Leveraging road safety improvements in Georgia
This month has seen 3000 new speed cameras installed across Georgia as part of a renewed drive to improve road safety in the country.
The cameras follow the introduction of a new demerit point system in July as a measure of better enforcing speed limits. Since 2013, incidences of speeding in Georgia have increased significantly. Now, any driving infraction will result in a deduction of ‘points’ from the driver’s license. From a starting point of 100, any driver that reaches zero points in a twelve-month period will have their license revoked.
This is a major achievement for road safety policies in Georgia. The Foundation’s partner, EASST and their local partners in Georgia, the Partnership for Road Safety, were central to the advocacy campaign and consultation in the development of the system, providing expert analysis, and will be monitoring its implementation closely as members of Georgia’s Road Safety Working Group.
The Working Group itself was formed in 2016 to review the road safety situation in Georgia and propose a series of road safety reforms across the country. The Working Group consists of MPs, representatives of various governmental departments, the Transport Department of Tbilisi City Hall, the Public Defender’s Office as well as civil society groups.
The role of the Partnership for Road Safety in the Working Group is crucial as a vehicle for dialogue between the public and authorities. Their road safety expertise is unparalleled in Georgia, and the Partnership for Road Safety are the government’s main consultants on road safety issues.
On the issue of speeding and enforcement, the PfRS organised several multi-stakeholder meetings bringing together government representatives, international organisations, key stakeholders and the media, as well as holding public meetings, and making media appearances in order to raise awareness, share knowledge and drive change.
PfRS have also been implementing the Safety of Street Children on Georgian Roads project which aims to develop an evidence-based strategy for protecting street children from road risk. Along with the project, the Partnership for Road Safety, with the support of EASST and the Foundation, has been working to promote road safety, sustainable urban transport, public transport, walking and cycling, through research, advocacy, educational and awareness raising projects in Georgia. Their work has been crucial in driving policy changes such as the adoption of Georgia’s seat-belt laws, and its enforcement, as well as establishing the government’s first-ever Road Safety Action Plan in 2017.
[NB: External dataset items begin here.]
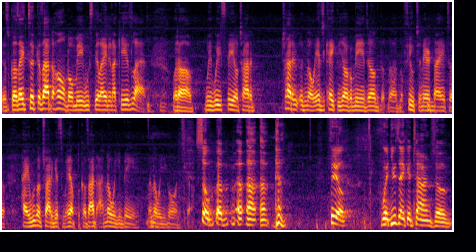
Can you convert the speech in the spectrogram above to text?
Just because they took us out the home don't mean we still ain't in our kids' lives. But uh, we, we still try to try to you know educate the younger men, young, uh, the future and everything. To hey, we're gonna try to get some help because I, I know where you've been, I know where you're going and stuff. So, um, uh, uh, um, Phil, when you think in terms of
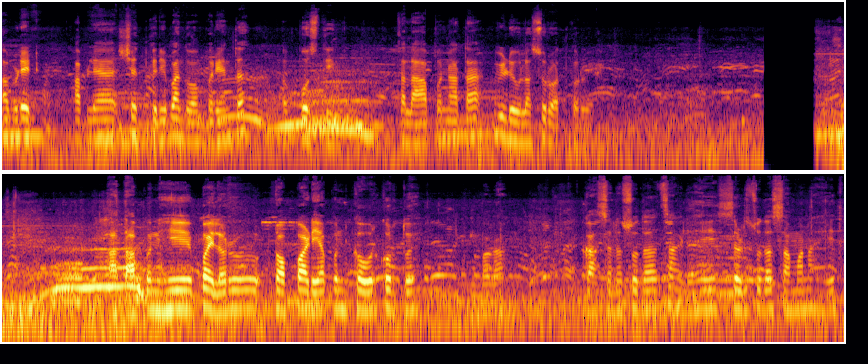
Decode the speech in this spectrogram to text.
अपडेट आपल्या शेतकरी बांधवांपर्यंत पोचतील. चला आपण आता व्हिडिओला सुरुवात करूया. आता आपण हे पहिलं रो टॉप पाडी आपण कव्हर करतोय. बघा कासाला सुद्धा चांगले आहे सड सुद्धा समान आहेत.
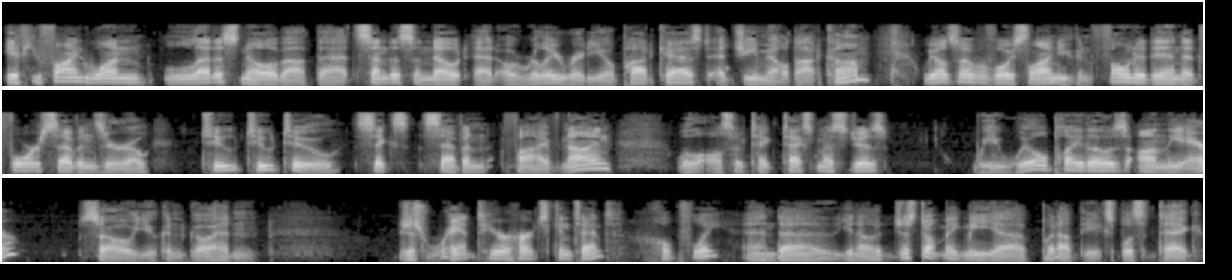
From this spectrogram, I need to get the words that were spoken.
if you find one, let us know about that. Send us a note at Podcast at gmail.com. We also have a voice line. You can phone it in at 470 222 6759. We'll also take text messages. We will play those on the air. So you can go ahead and just rant to your heart's content, hopefully. And, uh, you know, just don't make me uh, put out the explicit tag.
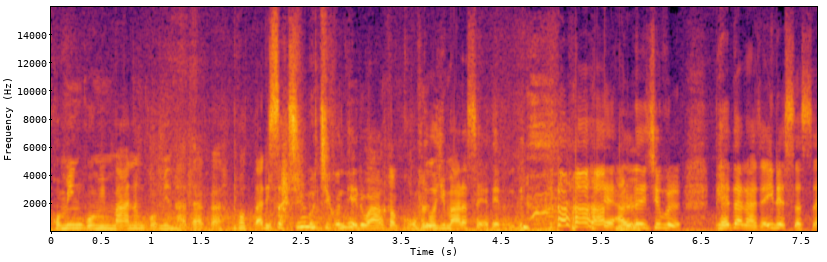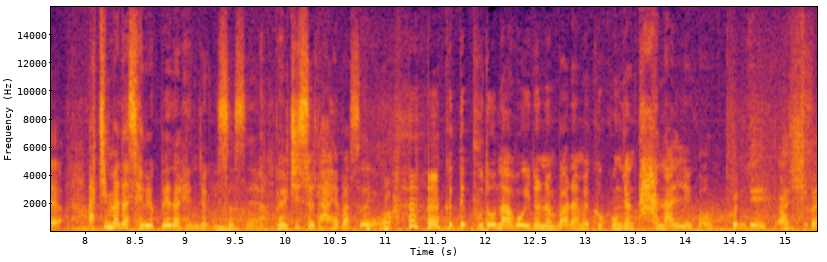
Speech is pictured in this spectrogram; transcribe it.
고민 고민 많은 고민하다가 보따리 싸질못 지고 내려와갖고 오지 말았어야 되는데 네, 알로에 즙을 배달하자 이랬었어요. 아침마다 새벽 배달한 적 있었어요. 별짓을 다 해봤어요. 그때 부도 나고 이러는 바람에 그 공장 다 날리고 그런데 아저씨가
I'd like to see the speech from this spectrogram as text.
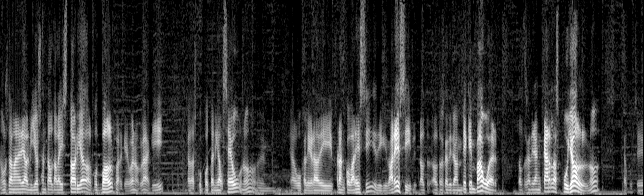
no us demanaré el millor central de la història del futbol, perquè, bueno, clar, aquí cadascú pot tenir el seu, no? Ha algú que li agradi Franco Baresi, i digui Baresi, altres, que diran Beckenbauer, altres que diran Carles Puyol, no? Que potser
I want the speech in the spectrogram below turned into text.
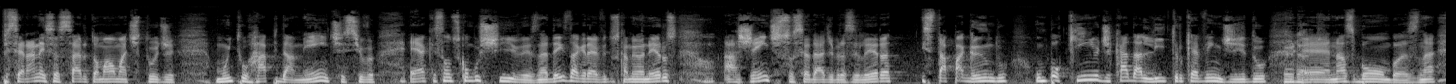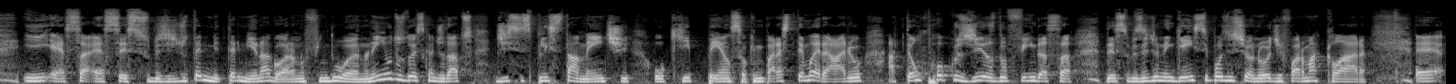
que será necessário tomar uma atitude muito rapidamente, Silvio, é a questão dos combustíveis. Né? Desde a greve dos caminhoneiros, a gente, sociedade brasileira, está pagando um pouquinho de cada litro que é vendido é, nas bombas, né? E essa, essa, esse subsídio termina agora no fim do ano. Nenhum dos dois candidatos disse explicitamente o que pensa, o que me parece temerário. Há tão poucos dias do fim dessa, desse subsídio, ninguém se posicionou de forma clara. É,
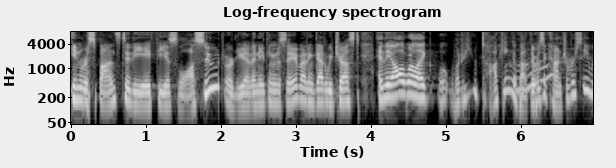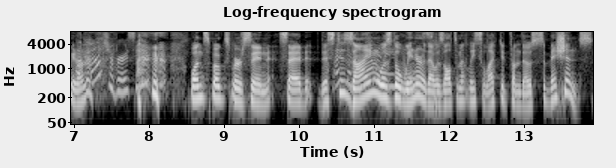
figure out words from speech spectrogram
In response to the atheist lawsuit, or do you have anything to say about "In God We Trust"? And they all were like, well, "What are you talking about? There was a controversy. We don't know." Controversy. One spokesperson said this design was the winner that was ultimately selected from those submissions.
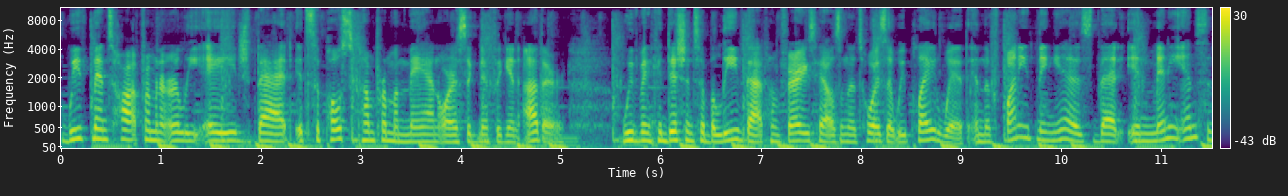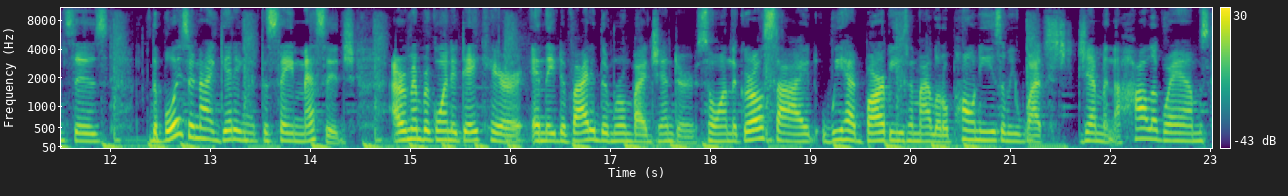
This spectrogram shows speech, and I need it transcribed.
we've been taught from an early age that it's supposed to come from a man or a significant other. We've been conditioned to believe that from fairy tales and the toys that we played with. And the funny thing is that in many instances, the boys are not getting the same message. I remember going to daycare and they divided the room by gender. So on the girls' side, we had Barbies and My Little Ponies and we watched Jem and the Holograms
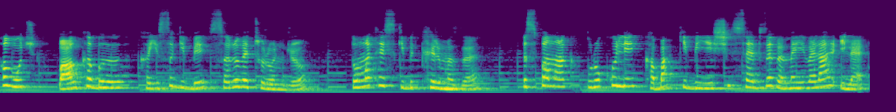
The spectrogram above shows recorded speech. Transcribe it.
Havuç, bal kabağı, kayısı gibi sarı ve turuncu, domates gibi kırmızı, ıspanak, brokoli, kabak gibi yeşil sebze ve meyveler ile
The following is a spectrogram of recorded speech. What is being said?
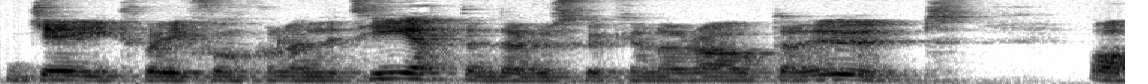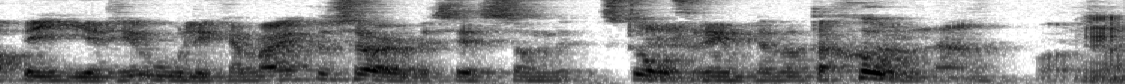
Gateway-funktionaliteten där du ska kunna routa ut API till olika microservices som står mm. för implementationen. Mm.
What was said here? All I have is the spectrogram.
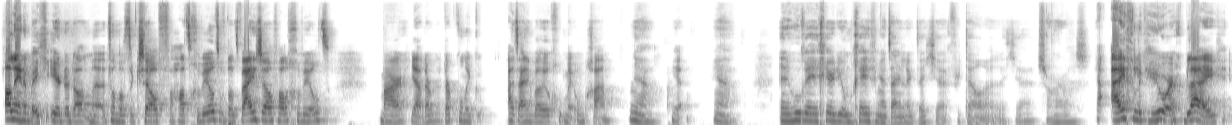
Alleen een beetje eerder dan, dan dat ik zelf had gewild. Of dat wij zelf hadden gewild. Maar ja, daar, daar kon ik uiteindelijk wel heel goed mee omgaan. Ja. Ja. ja. En hoe reageerde die omgeving uiteindelijk dat je vertelde dat je zwanger was? Ja, eigenlijk heel erg blij.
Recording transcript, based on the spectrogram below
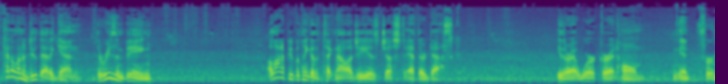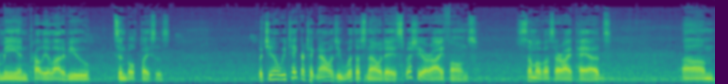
kind of want to do that again. The reason being, a lot of people think of the technology as just at their desk, either at work or at home. And for me, and probably a lot of you, it's in both places. But you know, we take our technology with us nowadays, especially our iPhones. Some of us our iPads, um,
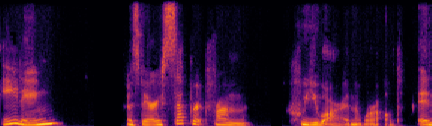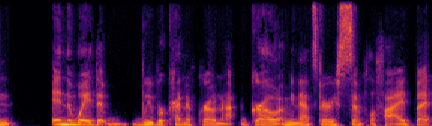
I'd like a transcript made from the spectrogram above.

Through the Foundation’s support, EASST is working with 13 organizational partners in Eastern Europe, the Caucasus and Central Asia. The grants as well as mentorship provided by EASST to PfRS has over the years helped build organizational base and capacity to advocate safe and sustainable transport in Georgia. Speaking on the recent strides in road safety
Kvashilava, from the Partnership for Road Safety, noted “Until recently, the shortcomings in the road safety legislation impeded enforcement and had minimal impact to target the main road safety risk factors such as speeding, tailgating and crossing zebras on red lights. The establishment of the demerit point and introduction of smart cameras systems that our Foundation have been advocating for several years, has already resulted in a 10% reduction in the number of road crashes in the first nine months of 2017 compared to previous year.”
Links of TV and Radio Programs: